Bamford: It’s really out of laziness that I talk about mental health. It’s just what was happening and I didn’t have to think up any subject matter to talk about.
Pasa: Does talking about mental health in your act help you with your own struggles?
Bamford: It’s helped me a ton. It’s made me feel slightly useful in that people who’ve enjoyed it have said it’s been good to laugh about mentals. And then, of course, when people tell me they have had similar problems, I feel much less alone and more motivated to take care of myself (stay on my meds). If I had another episode, I think I’d be quicker to ask for support this time. Or I hope I would.
Pasa: What is one thing that always makes you laugh? Are there any topics you would never joke about?

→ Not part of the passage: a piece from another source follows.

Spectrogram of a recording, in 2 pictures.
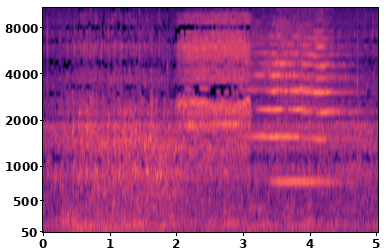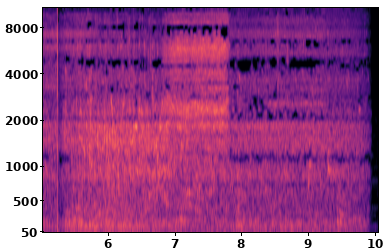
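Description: Underwater camera sound of scuba diving: a steady low rumble of water and exhaust bubbles, with a hissing scuba-regulator breath about two seconds in and again about seven seconds in. Between them, a horn-like tone is held for about a second and a half.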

Bamford: My family and friends always make me laugh. The best laughs are with people I love and even the ones by myself, but I love to laugh. I’m an equal-opportunity laugher, and I love comedy so I enjoy the slightest attempt at comedy. I don’t think there’s anything I wouldn’t joke about, but, for me, it’s been important to have some personal experience with it. Joking about or satirizing something I have no experience in or punching down is something I try to avoid, but I know I have failed and been ignorant and irresponsible before. And like everybody, you just try to learn. Is that really funny to me? Or am I getting a laugh from being clever at someone else’s expense?
Thank God for the internet, a place of love and healing, where we can guide each other to be better people through judgment via CAPITAL LETTERS. ◀
▼ Maria Bamford performs at the CloudTop Comedy Festival
8 p.m. and 10 p.m. Saturday, Sept. 13
New Mexico Museum of Art, 107 W. Palace Ave.
▼ Festival runs Thursday-Sunday, Sept. 12-15; venues vary
Single tickets $10-$30, evening pass $55, weekend pass $150, VIP pass $350;
All shows 21+ unless otherwise noted; see website for complete schedule
and venue information